Mark Webber insisted that he is still 'positive' about his title chances despite Red Bull Racing being beaten into third place in the 2009 F1 pecking order in this weekend's Hungarian Grand Prix – as the Australian nevertheless reduced the gap to long-time world championship leader Jenson Button to under 20 points.
Whilst Button and Brawn GP surprisingly struggled around the Hungaroring – a circuit that on paper should have suited the BGP 001 down to the ground – Red Bull remained at the front of the field, only they found themselves joined there by heavy-hitters McLaren-Mercedes and Ferrari, traditional 'grandees' who have been uncharacteristically absent from the battle for much of the season.
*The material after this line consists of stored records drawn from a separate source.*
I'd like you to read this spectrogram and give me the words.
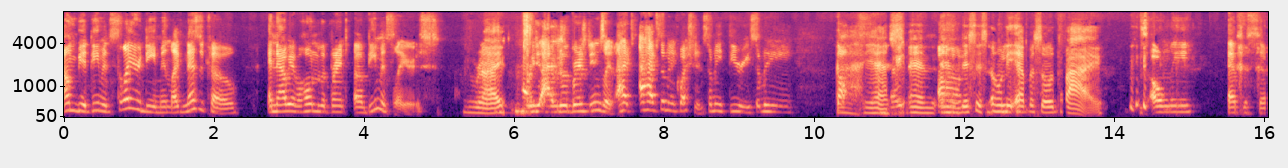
I'm gonna be a demon slayer demon like Nezuko, and now we have a whole nother branch of demon slayers. Right. I have another branch of demon slayers. I have, I have so many questions, so many theories, so many Thoughts. yes, right? and and Um, this is only episode five. It's only episode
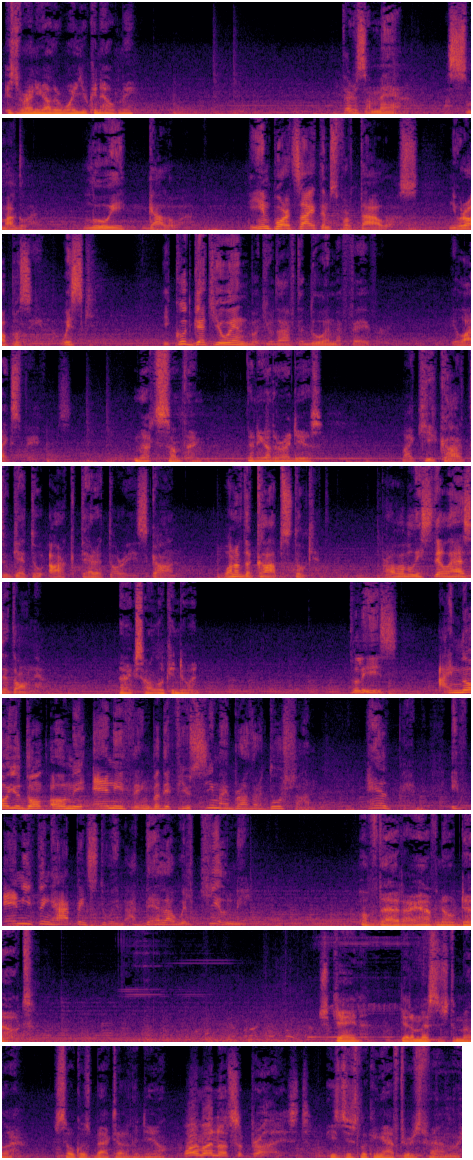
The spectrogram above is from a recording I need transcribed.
Is there any other way you can help me? There's a man, a smuggler, Louis Galois. He imports items for Talos, neuropozyne, whiskey. He could get you in, but you'd have to do him a favor. He likes favors. That's something. Any other ideas? My keycard to get to ARC territory is gone. One of the cops took it. Probably still has it on him. Thanks, I'll look into it. Please, I know you don't owe me anything, but if you see my brother Dushan, help him. If anything happens to him, Adela will kill me. Of that, I have no doubt. Chikane, get a message to Miller. Sokol's backed out of the deal. Why am I not surprised? He's just looking after his family.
Still, Webber looked to be in strong form to shine, making a good getaway from third on the grid to stave off an assault from reigning world champion Lewis Hamilton into the first corner, but when his British rival found a way past only a handful of laps later it soon became clear that RBR's Hungarian form was not quite so imperious as had been the case at Silverstone and the Nürburgring in previous weeks.
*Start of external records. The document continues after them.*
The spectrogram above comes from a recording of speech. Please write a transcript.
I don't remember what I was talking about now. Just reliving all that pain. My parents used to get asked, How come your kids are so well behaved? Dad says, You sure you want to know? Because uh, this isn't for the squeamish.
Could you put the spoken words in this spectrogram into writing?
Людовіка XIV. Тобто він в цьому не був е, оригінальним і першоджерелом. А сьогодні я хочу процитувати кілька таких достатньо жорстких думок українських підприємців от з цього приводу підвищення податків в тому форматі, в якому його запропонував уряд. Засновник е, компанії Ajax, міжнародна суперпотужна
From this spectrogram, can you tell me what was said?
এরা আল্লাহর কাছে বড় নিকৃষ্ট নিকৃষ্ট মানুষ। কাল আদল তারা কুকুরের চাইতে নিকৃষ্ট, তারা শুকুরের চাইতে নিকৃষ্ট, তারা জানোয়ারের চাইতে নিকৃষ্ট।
Following early leader Fernando Alonso's retirement, the man from Queanbeyan inherited second place back, but he swiftly lost it again during a calamitous first pit-stop when a delay was followed by Webber's pit crew releasing him into the path of the Ferrari of 2007 title-winner Kimi Raikkonen, though fortunately contact was narrowly averted.
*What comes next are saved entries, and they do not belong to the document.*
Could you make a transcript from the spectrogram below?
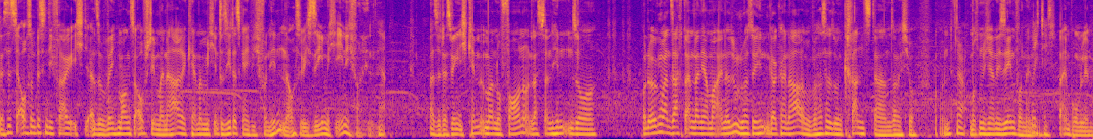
Das ist ja auch so ein bisschen die Frage, ich, also wenn ich morgens aufstehe, meine Haare kämme, mich interessiert das gar nicht, wie ich von hinten aussehe. Ich sehe mich eh nicht von hinten. Ja. Also deswegen, ich kämme immer nur vorne und lasse dann hinten so. Und irgendwann sagt einem dann ja mal einer, du, du hast ja hinten gar keine Haare, du hast ja so einen Kranz da. Und sag ich, jo, und? Ja. Muss mich ja nicht sehen von hinten. Richtig. Dein Problem.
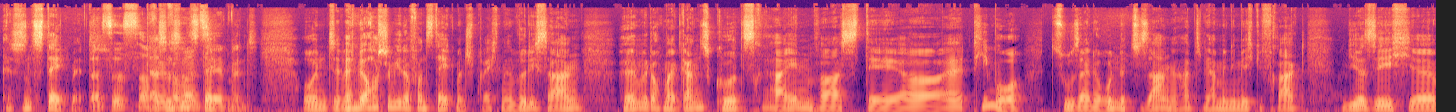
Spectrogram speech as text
es ist ein Statement. Das ist auf Das jeden ist Fall ein mal Statement. Und äh, wenn wir auch schon wieder von Statement sprechen, dann würde ich sagen, hören wir doch mal ganz kurz rein, was der äh, Timo zu seiner Runde zu sagen hat. Wir haben ihn nämlich gefragt, wie er sich äh,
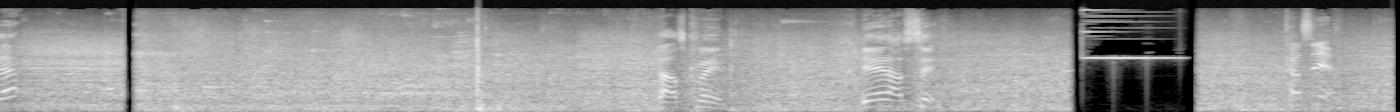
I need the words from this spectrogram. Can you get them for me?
That? Was clean. Yeah, that was sick. Can it?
On the harder of the two Bridgestone tyre compounds for the middle stint as most of the drivers around him plumped for the softer variety – 'my call', he candidly confesses – the 32-year-old subsequently slipped into the clutches of ex-Williams team-mate Nico Rosberg and Heikki Kovalainen in the second McLaren, and though he would remain ahead following the second round of stops, the damage had been done. A valiant late charge on the softer runner brought him back to barely five seconds adrift of runner-up Raikkonen at the chequered flag, but ultimately it was a case of too little, too late.
“I expected us to be a little bit quicker after our running on Friday,” the New South Wales native mused, “but to be honest we expected these guys (McLaren and Ferrari) to be around us. We knew it would be a more difficult venue for us and that we wouldn't have the advantage that we maybe had at the last two events so, all-in-all, I'm happy to get the result we did today.
“I think we would have had a better chance to fight with Kimi if we'd made a slightly different pit-stop and chosen a different tyre for the middle stint, but that was my call. I was worried about how long the middle stint was, so it was quite difficult to know which tyre to put on.
“Overall we still have a lot of positives to take away from here – we're still up there, we're in the hunt and [we] know that we can take our car to a lot of venues and be competitive. Red Bull and Renault have a lot to be proud of, we're still a strong force and it's a positive day.”
It was a less positive day, by contrast, for team-mate Sebastian Vettel, who was tagged by Raikkonen on the exit of turn one after the Finn got briefly out-of-shape, and after spending the opening stint down in seventh the damage to his suspension from the touch in the end consigned the young German to an early bath less than halfway through, and saw him cede second place in the drivers' standings to Webber.